Grace's Guide

British Industrial History

Grace's Guide is the leading source of historical information on industry and manufacturing in Britain. This web publication contains 148,415 pages of information and 233,868 images on early companies, their products and the people who designed and built them.

W. T. Copeland and Sons

From Graces Guide

Jump to: navigation, search
December 1934.
April 1935.

of Spode Works, Stoke-on-Trent, Staffs, and 160 New Bond-street, Middlesex.

1784 William Copeland went to work for Josiah Spode II in London at Spode.

The father and son team of Josiah Spode I and II also perfected the recipe for bone china which was first produced after much experimentation in about 1799. Early pieces are marked Stoke China. It is this recipe which was to become the standard English porcelain now universally known as Fine Bone China.

1805 William Copeland and William Spode (1776-1834) became equal partners in the London business

1812 William Spode retired and Copeland went into partnership with Josiah II in the London business.

1822 The London business was known as Spode and Copeland.

1824 William Copeland's son, William Taylor Copeland (1797–1868), became a partner, and sole owner in 1833 of both the factory in Stoke and the London businesses.

1833 Copeland went into partnership with Thomas Garrett, manager of the Stoke pottery, the firm being known as Copeland and Garrett. Copeland was Lord Mayor of London 1835 - 36. The Spode brand name was used alongside the Copeland name throughout the 19th and 20th centuries often styled 'Copeland late Spode'.

1847 The partnership was dissolved; the company was then known as W. T. Copeland

1855 Exhibited articles in porcelain at the 1855 Paris Exhibition

1856 First installation of the newly patented Needham and Kite filter press

Merchants and Dealers in China, Glass, Porcelain and Earthenware, at No. 160. New Bond-street, Middlesex, aud also as Manufacturers of China, Porcelain, aud Earthenware, at Stoke-upon-Trent[1]

1867 The company name became W. T. Copeland and Sons when Copeland's sons joined the business. At the end of the year, William Taylor Copeland retired.[2]

1875 Edward Capper Copeland left the business

1881 Alfred James Copeland left the business

1895 The business was at 12 Charterhouse-street London and Stoke-upon-Trent; William Fowler Mountford Copeland retired leaving the business in the charge of Richard Pirie Copeland.

1931 W. T. Copeland and Sons acquired Jackson and Gosling

1932 Took limited company status

1947 Advert in British Industries Fair Catalogue as Exhibiting Member of the British Pottery Manufacturers' Federation of Federation House, Stoke-on-Trent, Staffordshire. Composite Exhibit. (Pottery and Glassware Section - Olympia, Stands No. A.1196 and A.1245) [3]

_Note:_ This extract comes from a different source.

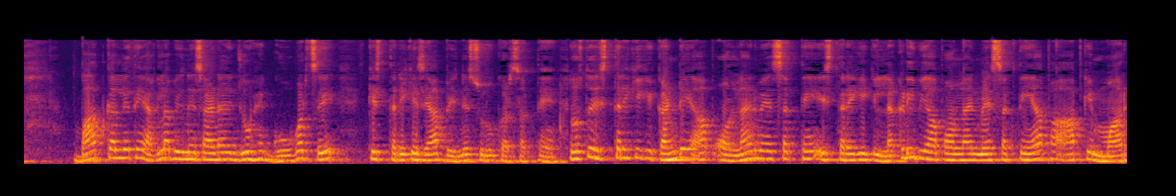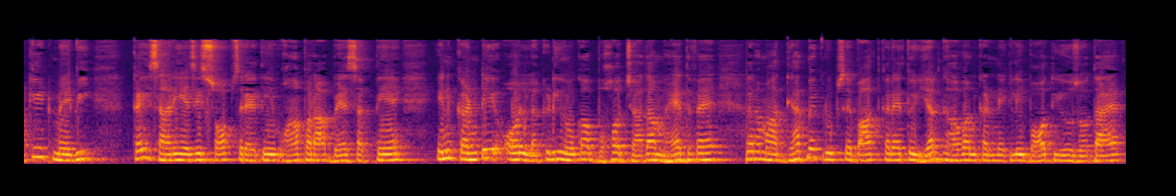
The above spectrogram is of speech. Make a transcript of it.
बात कर लेते हैं अगला बिज़नेस आइडिया जो है गोबर से किस तरीके से आप बिज़नेस शुरू कर सकते हैं। दोस्तों, इस तरीके के कंडे आप ऑनलाइन बेच सकते हैं, इस तरीके की लकड़ी भी आप ऑनलाइन बेच सकते हैं आप आपके मार्केट में भी कई सारी ऐसी शॉप्स रहती हैं, वहाँ पर आप बेच सकते हैं। इन कंडे और लकड़ियों का बहुत ज़्यादा महत्व है। अगर हम आध्यात्मिक रूप से बात करें तो यज्ञ हवन करने के लिए बहुत यूज़ होता है,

1950 W. T. Copeland and Sons sold Jackson and Gosling Ltd to Mr. Donald Poole, formerly the production manager of that pottery.

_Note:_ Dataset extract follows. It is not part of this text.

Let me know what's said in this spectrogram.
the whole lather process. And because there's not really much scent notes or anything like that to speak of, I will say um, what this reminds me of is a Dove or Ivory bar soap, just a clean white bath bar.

1966 The firm remained in the Copeland family until 1966 when it was acquired by the US Carborundum company.[4]

1970 to commemorate the founder, the name of the company was changed to Spode.

See Also


Sources of Information

  1. The London Gazette 17 January 1868
  2. The London Gazette 17 January 1868
  3. 1947 British Industries Fair Adverts 398 and 399; and p43
  4. The Times, Jul 18, 1966
  • [1] Spode Copeland History
  • Biography of William Copeland, ODNB [2]